- If there are 2 cysteines (short, orange hydrophobic amino acids with yellow tips denoting the sulfur on them), more often than not they're going to form sulfur bridges. Band them together, set the length to about 2.00 by right clicking the band, and crank the strength way up. Wiggle, or use cutting to bring the pieces together. This example doesn't come up often, so if this could be a recurring example that players face to learn to recognize these opportunities, that'd be great.

In general:
The tutorial needs to be expanded with more puzzles to hone mastery of individual techniques in conjunction with other techniques through practical examples. Mere tips are not enough: Opportunities to practice said tips are the key to designing a good tutorial (or the rest of the game, for that matter) that onboards new players and gives them all the tools they need to discover creative solutions. Not to say that hidden mechanics are fun to discover, but with a game as esoteric and arcane as this, clarity and competence are the key things players need to feel as they get acquainted with folding.

joshmiller's picture
User offline. Last seen 13 hours 37 min ago. Offline
Joined: 09/08/2017
Groups: None
Thanks!

S0ck, this is super helpful, thank you so much. If you think of any more, feel free to email me directly at miller.josh@husky.neu.edu. I'm going to be doing a lot of the bulk work on revamping the tutorial's UI and implementing more principles of good game design over the next few months, although it may be a while before we push out the changes.
Cheers,
Josh

smortier's picture
User offline. Last seen 2 days 18 hours ago. Offline
Joined: 03/10/2016
Groups: None
Drafts of the New Tutorials are Up in DEVPREV

We'd very much welcome your perspective on what's been done. Feel free to shoot me a message with any thoughts you have. I'll be compiling feedback and passing it onto the student who has been working on them.

Sitemap
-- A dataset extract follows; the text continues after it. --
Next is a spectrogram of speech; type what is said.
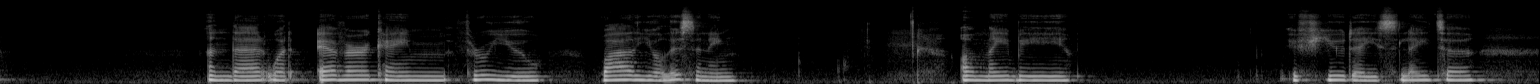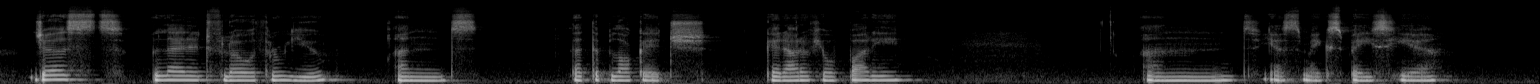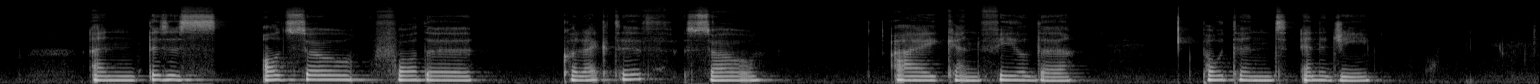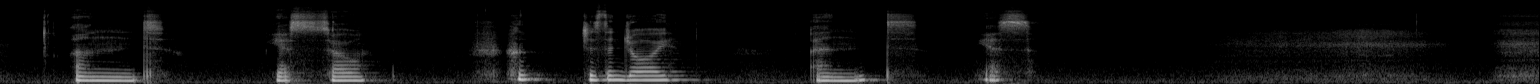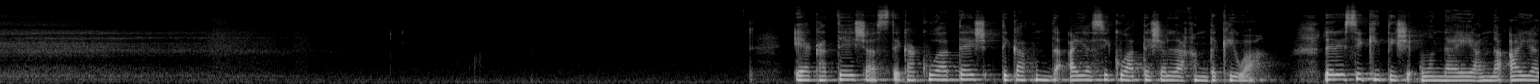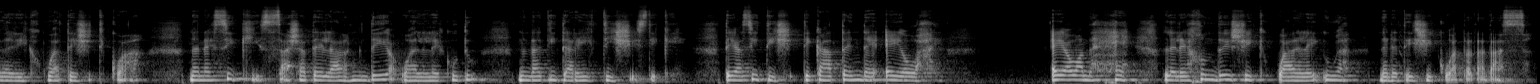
and that whatever came through you while you're listening, or maybe a few days later, just let it flow through you and let the blockage get out of your body. And yes, make space here. And this is also for the collective, so I can feel the potent energy. And yes, so just enjoy and yes. E ka teixas te ka kua tesh te ka tanda aya si kua tesha la kanda kiwa. Le re siki tishe onda e anda aya le re kua teshe ti kua. Na na siki sasha te la ndia wale le kutu na na ti tare tishi stiki. Te a si tishi te ka tende e o hai. E o anda he le re hundu shik wale le ua na re tishi kua tatadasa.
Supported by: UW Center for Game Science, UW Department of Computer Science and Engineering, UW Baker Lab, VU Meiler Lab,
DARPA, NSF, NIH, HHMI, Microsoft, Adobe, RosettaCommons